### TASK BRIEF
Apart from the images, repeat the data below exactly as written.

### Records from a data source
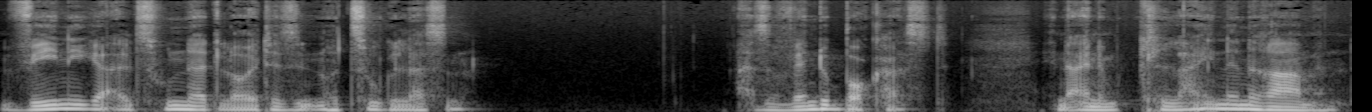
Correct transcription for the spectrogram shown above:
Weniger als 100 Leute sind nur zugelassen. Also wenn du Bock hast, in einem kleinen Rahmen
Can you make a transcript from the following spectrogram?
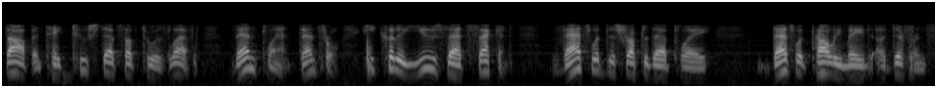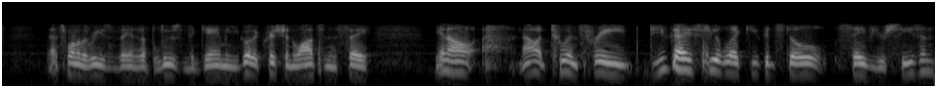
stop and take two steps up to his left, then plant, then throw. He could have used that second. That's what disrupted that play. That's what probably made a difference. That's one of the reasons they ended up losing the game. And you go to Christian Watson and say, you know, now at two and three, do you guys feel like you could still save your season?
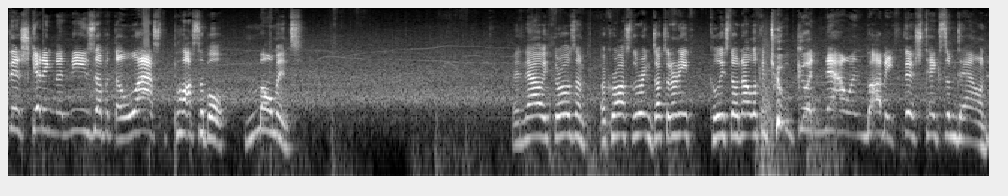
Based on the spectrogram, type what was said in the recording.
Fish getting the knees up at the last possible moment. And now he throws him across the ring, ducks underneath. Kalisto not looking too good now, and Bobby Fish takes him down.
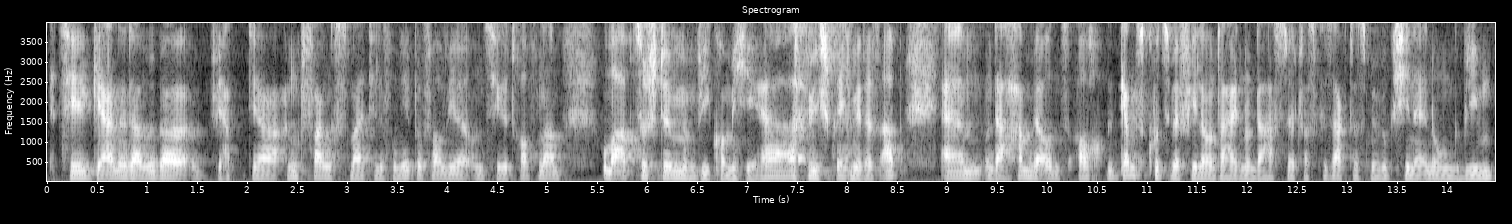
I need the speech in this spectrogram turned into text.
erzähle gerne darüber. Wir hatten ja anfangs mal telefoniert, bevor wir uns hier getroffen haben, um mal abzustimmen, wie komme ich hierher, wie sprechen wir das ab. Ähm, und da haben wir uns auch ganz kurz über Fehler unterhalten und da hast du etwas gesagt, das ist mir wirklich in Erinnerung geblieben.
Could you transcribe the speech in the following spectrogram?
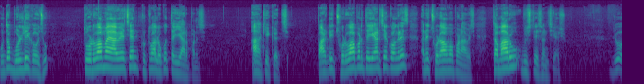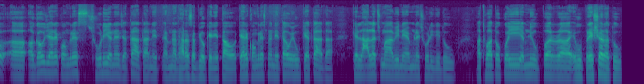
હું તો બોલ્ડી કહું છું તોડવામાં આવે છે અને તૂટવા લોકો તૈયાર પણ છે. આ હકીકત છે. પાર્ટી છોડવા પણ તૈયાર છે કોંગ્રેસ અને છોડાવવામાં પણ આવે છે. તમારું વિશ્લેષણ છે શું જો અગાઉ જ્યારે કોંગ્રેસ છોડી અને જતા હતા એમના ધારાસભ્યો કે નેતાઓ, ત્યારે કોંગ્રેસના નેતાઓ એવું કહેતા હતા કે લાલચમાં આવીને એમણે છોડી દીધું અથવા તો કોઈ એમની ઉપર એવું પ્રેશર હતું.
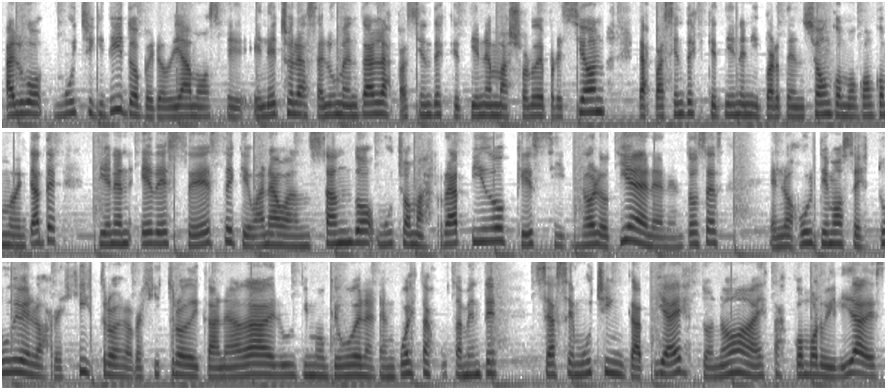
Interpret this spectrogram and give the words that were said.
Algo muy chiquitito, pero digamos, eh, el hecho de la salud mental, las pacientes que tienen mayor depresión, las pacientes que tienen hipertensión como concomitante, tienen EDCS que van avanzando mucho más rápido que si no lo tienen. Entonces, en los últimos estudios, en los registros, en el registro de Canadá, el último que hubo en la encuesta, justamente se hace mucho hincapié a esto, ¿no? A estas comorbilidades.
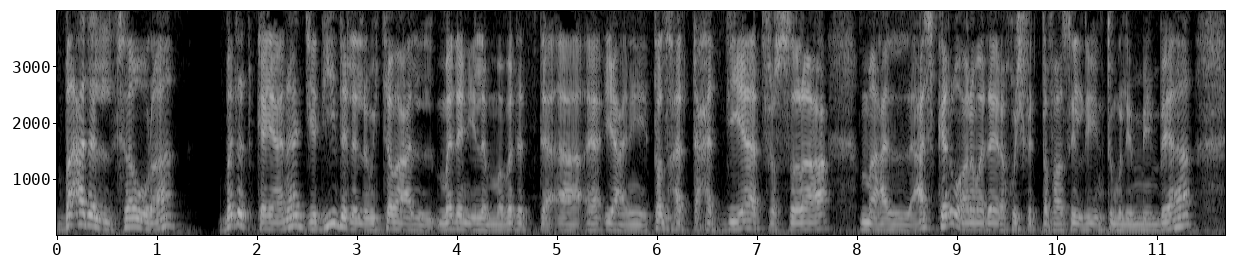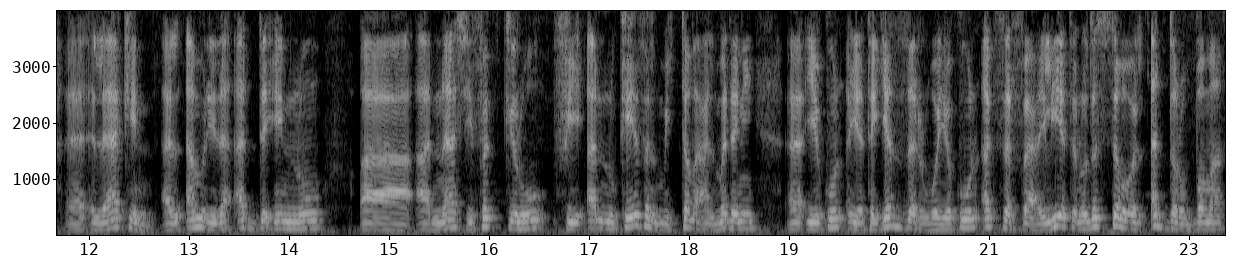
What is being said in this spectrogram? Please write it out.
بعد الثورة بدت كيانات جديدة للمجتمع المدني لما بدات آه، يعني تظهر تحديات في الصراع مع العسكر وأنا ما داير أخش في التفاصيل دي أنتم ملمين بها. آه، لكن الأمر ده أدى إنه آه، الناس يفكروا في أنه كيف المجتمع المدني آه، يكون يتجذر ويكون أكثر فاعلية وده السبب اللي أدى ربما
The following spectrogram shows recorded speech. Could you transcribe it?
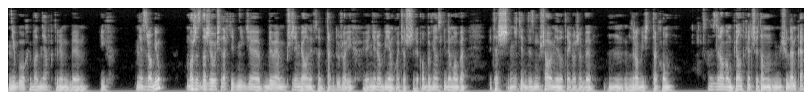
nie było chyba dnia, w którym bym ich nie zrobił. Może zdarzyły się takie dni, gdzie byłem przeziębiony, wtedy tak dużo ich nie robiłem, chociaż obowiązki domowe też niekiedy zmuszały mnie do tego, żeby mm, zrobić taką zdrową piątkę czy tam siódemkę,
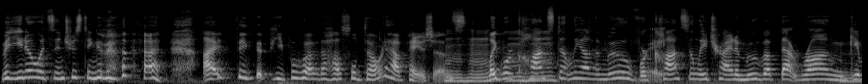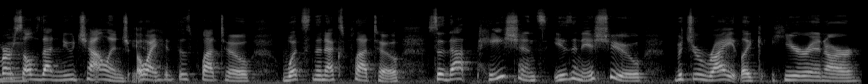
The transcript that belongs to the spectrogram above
but you know what's interesting about that? I think that people who have the hustle don't have patience. like we're constantly on the move. We're Mm-hmm. Right. Mm-hmm. constantly trying to move up that rung, give ourselves that new challenge. Oh, I hit this plateau. What's the next plateau? So that patience is an issue. But you're right. Like here in our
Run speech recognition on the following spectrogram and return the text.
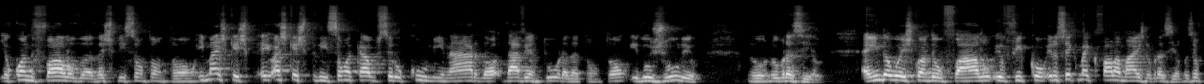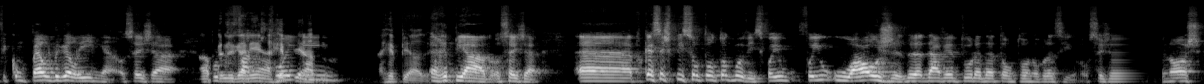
eu quando falo da, da, expedição Tonton, e mais que a, eu acho que a expedição acaba por ser o culminar do, da aventura da Tonton e do Júlio no, no Brasil. Ainda hoje, quando eu falo, eu fico, eu não sei como é que fala mais no Brasil, mas eu fico com pele de galinha, ou seja, ah, pele de galinha arrepiado. arrepiado. Arrepiado, ou seja, uh, porque essa expedição Tonton, como eu disse, foi, foi o, o auge da, da aventura da Tonton no Brasil, ou seja, nós,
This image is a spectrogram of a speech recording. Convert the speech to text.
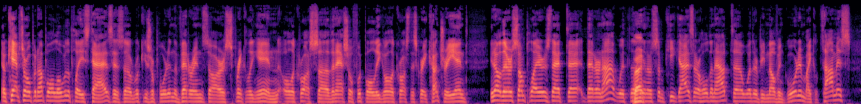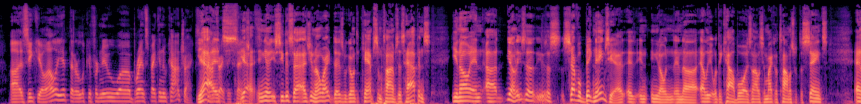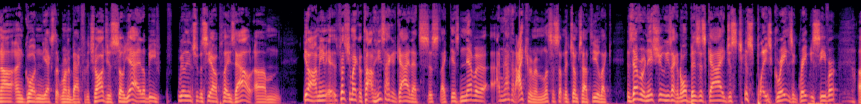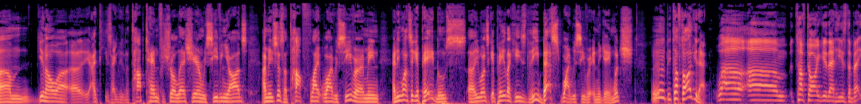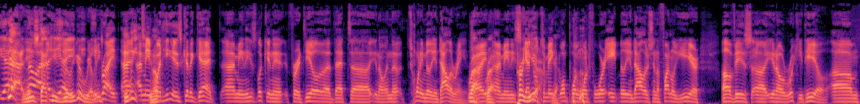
You know, camps are open up all over the place, Taz. As uh, rookies report in, the veterans are sprinkling in all across uh, the National Football League, all across this great country. And you know, there are some players that uh, that are not with uh, Right. you know some key guys that are holding out, uh, whether it be Melvin Gordon, Michael Thomas, uh, Ezekiel Elliott, that are looking for new uh, brand spanking new contracts. Yeah, contract yeah, and you know, you see this as you know, right? As we go into camp, sometimes this happens. You know, and uh, you know these are these are several big names here. uh, In, in you know, in, in uh, Elliott with the Cowboys, and obviously Michael Thomas with the Saints, and uh, and Gordon, the excellent running back for the Chargers. So yeah, it'll be really interesting to see how it plays out. Um, you know, I mean, especially Michael Thomas. He's like a guy that's just like there's never. I'm not that I can remember, unless there's something that jumps out to you. Like there's never an issue. He's like an all business guy. Just just plays great. He's a great receiver. Um, you know, uh, uh, I think he's like in the top ten for sure last year in receiving yards. I mean, he's just a top flight wide receiver. I mean, and he wants to get paid, Moose. Uh, he wants to get paid like he's the best wide receiver in the game, which it'd be tough to argue that. Well, um, tough to argue that he's the best. Yeah, Yeah, no, he's that- I- he's yeah, really he- good, he- really. right. I, Elite, I mean, you know? but he is going to get. I mean, he's looking at, for a deal uh, that uh, you know in the twenty million dollar range, Right, right. I mean, he's Per scheduled year, to make yeah. one point one four eight million dollars in the final year of his uh, you know rookie deal. Um,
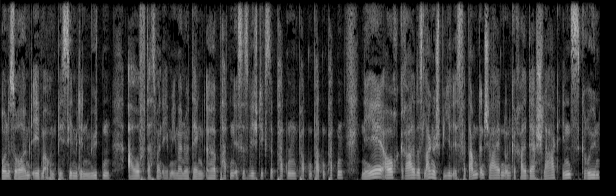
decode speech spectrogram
und es räumt eben auch ein bisschen mit den Mythen auf, dass man eben immer nur denkt, äh, Patten ist das Wichtigste, Patten, Patten, Patten, Patten. Nee, auch gerade das lange Spiel ist verdammt entscheidend und gerade der Schlag ins Grün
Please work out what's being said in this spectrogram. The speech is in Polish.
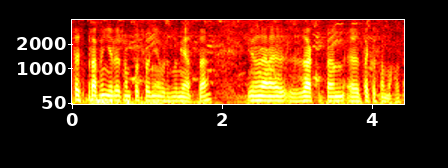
te sprawy nie leżą po stronie Urzędu Miasta związane z zakupem e, tego samochodu.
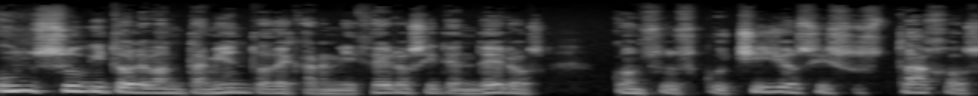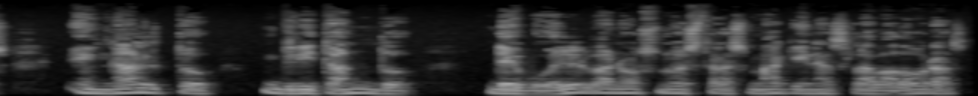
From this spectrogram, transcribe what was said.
¿Un súbito levantamiento de carniceros y tenderos con sus cuchillos y sus tajos en alto, gritando Devuélvanos nuestras máquinas lavadoras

### REPLY TO THE EXERCISE
Correct transcription for the spectrogram shown above:
Weniger als 100 Leute sind nur zugelassen. Also wenn du Bock hast, in einem kleinen Rahmen
Can you make a transcript from the following spectrogram?
stop and take two steps up to his left, then plant, then throw. He could have used that second. That's what disrupted that play. That's what probably made a difference. That's one of the reasons they ended up losing the game. And you go to Christian Watson and say, you know, now at two and three, do you guys feel like you could still save your season?
Based on the spectrogram, type what was said in the recording.
Fish getting the knees up at the last possible moment. And now he throws him across the ring, ducks underneath. Kalisto not looking too good now, and Bobby Fish takes him down.
I need the speech in this spectrogram turned into text.
erzähle gerne darüber. Wir hatten ja anfangs mal telefoniert, bevor wir uns hier getroffen haben, um mal abzustimmen, wie komme ich hierher, wie sprechen wir das ab. Ähm, und da haben wir uns auch ganz kurz über Fehler unterhalten und da hast du etwas gesagt, das ist mir wirklich in Erinnerung geblieben.
Could you transcribe the speech in the following spectrogram?
હું તો બોલ્ડી કહું છું તોડવામાં આવે છે અને તૂટવા લોકો તૈયાર પણ છે. આ હકીકત છે. પાર્ટી છોડવા પણ તૈયાર છે કોંગ્રેસ અને છોડાવવામાં પણ આવે છે. તમારું વિશ્લેષણ છે શું જો અગાઉ જ્યારે કોંગ્રેસ છોડી અને જતા હતા એમના ધારાસભ્યો કે નેતાઓ, ત્યારે કોંગ્રેસના નેતાઓ એવું કહેતા હતા કે લાલચમાં આવીને એમણે છોડી દીધું અથવા તો કોઈ એમની ઉપર એવું પ્રેશર હતું.
Interpret this spectrogram and give the words that were said.
Algo muy chiquitito, pero digamos, eh, el hecho de la salud mental, las pacientes que tienen mayor depresión, las pacientes que tienen hipertensión como concomitante, tienen EDCS que van avanzando mucho más rápido que si no lo tienen. Entonces, en los últimos estudios, en los registros, en el registro de Canadá, el último que hubo en la encuesta, justamente se hace mucho hincapié a esto, ¿no? A estas comorbilidades.
What is being said in this spectrogram? Please write it out.
بعد الثورة بدت كيانات جديدة للمجتمع المدني لما بدات آه، يعني تظهر تحديات في الصراع مع العسكر وأنا ما داير أخش في التفاصيل دي أنتم ملمين بها. آه، لكن الأمر ده أدى إنه آه، الناس يفكروا في أنه كيف المجتمع المدني آه، يكون يتجذر ويكون أكثر فاعلية وده السبب اللي أدى ربما
The following spectrogram shows recorded speech. Could you transcribe it?
nie było chyba dnia, w którym bym ich nie zrobił. Może zdarzyły się takie dni, gdzie byłem przeziębiony, wtedy tak dużo ich nie robiłem, chociaż obowiązki domowe też niekiedy zmuszały mnie do tego, żeby mm, zrobić taką zdrową piątkę czy tam siódemkę,
The transcript that belongs to the spectrogram above
but you know what's interesting about that? I think that people who have the hustle don't have patience. like we're constantly on the move. We're Mm-hmm. Right. Mm-hmm. constantly trying to move up that rung, give ourselves that new challenge. Oh, I hit this plateau. What's the next plateau? So that patience is an issue. But you're right. Like here in our
Run speech recognition on the following spectrogram and return the text.
eu quando falo da, da, expedição Tonton, e mais que a, eu acho que a expedição acaba por ser o culminar do, da aventura da Tonton e do Júlio no, no Brasil. Ainda hoje, quando eu falo, eu fico, eu não sei como é que fala mais no Brasil, mas eu fico com pele de galinha, ou seja, ah, pele de galinha arrepiado. arrepiado. Arrepiado, ou seja, uh, porque essa expedição Tonton, como eu disse, foi, foi o, o auge da, da aventura da Tonton no Brasil, ou seja, nós,
This image is a spectrogram of a speech recording. Convert the speech to text.
You know, camps are open up all over the place, Taz. As uh, rookies report in, the veterans are sprinkling in all across uh, the National Football League, all across this great country. And you know, there are some players that uh, that are not with uh, Right. you know some key guys that are holding out, uh, whether it be Melvin Gordon, Michael Thomas, uh, Ezekiel Elliott, that are looking for new uh, brand spanking new contracts. Yeah, contract yeah, and you know, you see this as you know, right? As we go into camp, sometimes this happens. You know, and uh, you know these are these are several big names here. uh, In, in you know, in, in uh, Elliott with the Cowboys, and obviously Michael Thomas with the Saints, and uh, and Gordon, the excellent running back for the Chargers. So yeah, it'll be really interesting to see how it plays out. Um, you know, I mean, especially Michael Thomas. He's like a guy that's just like there's never. I'm not that I can remember, unless there's something that jumps out to you. Like there's never an issue. He's like an all business guy. Just just plays great. He's a great receiver. Um, you know, uh, uh, I think he's like in the top ten for sure last year in receiving yards. I mean, he's just a top flight wide receiver. I mean, and he wants to get paid, Moose. Uh, he wants to get paid like he's the best wide receiver in the game, which it'd be tough to argue that. Well, um, tough to argue that he's the best. Yeah, Yeah, no, he's that- I- he's yeah, really he- good, he- really. right. I, Elite, I mean, you know? but he is going to get. I mean, he's looking at, for a deal uh, that uh, you know in the twenty million dollar range, Right, right. I mean, he's Per scheduled year, to make yeah. one point one four eight million dollars in the final year of his uh, you know rookie deal. Um,
decode speech spectrogram
und es räumt eben auch ein bisschen mit den Mythen auf, dass man eben immer nur denkt, äh, Patten ist das Wichtigste, Patten, Patten, Patten, Patten. Nee, auch gerade das lange Spiel ist verdammt entscheidend und gerade der Schlag ins Grün
Please work out what's being said in this spectrogram. The speech is in Polish.
te sprawy nie leżą po stronie Urzędu Miasta związane z zakupem e, tego samochodu.
From this spectrogram, transcribe what was said.
¿Un súbito levantamiento de carniceros y tenderos con sus cuchillos y sus tajos en alto, gritando Devuélvanos nuestras máquinas lavadoras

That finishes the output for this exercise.